In fact, refreshingly human might be the best way to sum up The Spectrum Retreat’s story, which seems to understand better than most games that science fiction isn’t just about robots and teleporters – it’s about telling meaningful, human stories.
A final minor complaint though, hearkening back to the looping day premise. The Groundhog Day shtick only works if you spend some time in the endless loop before breaking out of it. We’re given the impression that we’ve been reliving the same day for god knows how long, but our first experience in this world is of the chain being broken. We experience multiple loops throughout the game, but none as they were meant to be experienced. A day or two of monotony before Cooper contacts you would have helped set the tone before the charade started to collapse.

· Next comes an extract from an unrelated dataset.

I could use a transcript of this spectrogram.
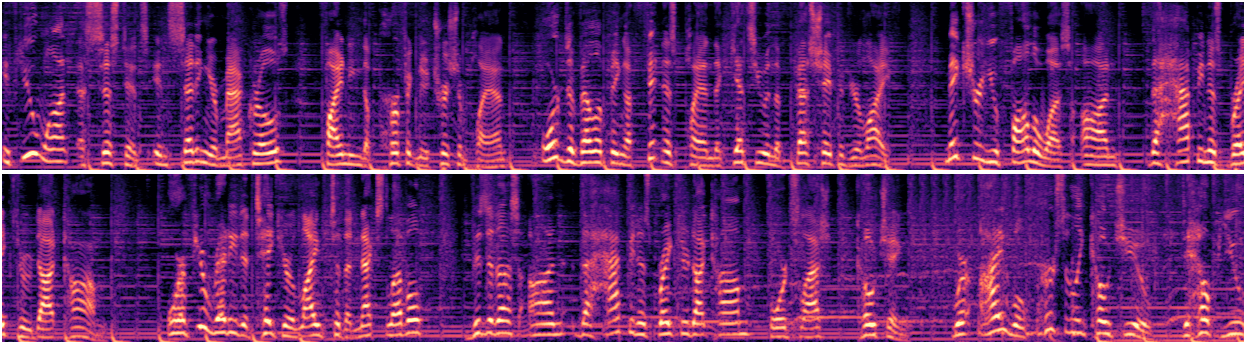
If you want assistance in setting your macros, finding the perfect nutrition plan, or developing a fitness plan that gets you in the best shape of your life, make sure you follow us on thehappinessbreakthrough.com. Or if you're ready to take your life to the next level, visit us on thehappinessbreakthrough.com forward slash coaching, where I will personally coach you to help you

Despite The Spectrum Retreat’s minor issues and its inability to merge its two halves together, it’s impossible not to recommend given the quality of each of those halves. A unique and innovative puzzle mechanic is introduced and taken seemingly to its limits, while a crushingly human tale of loss plays out alongside it.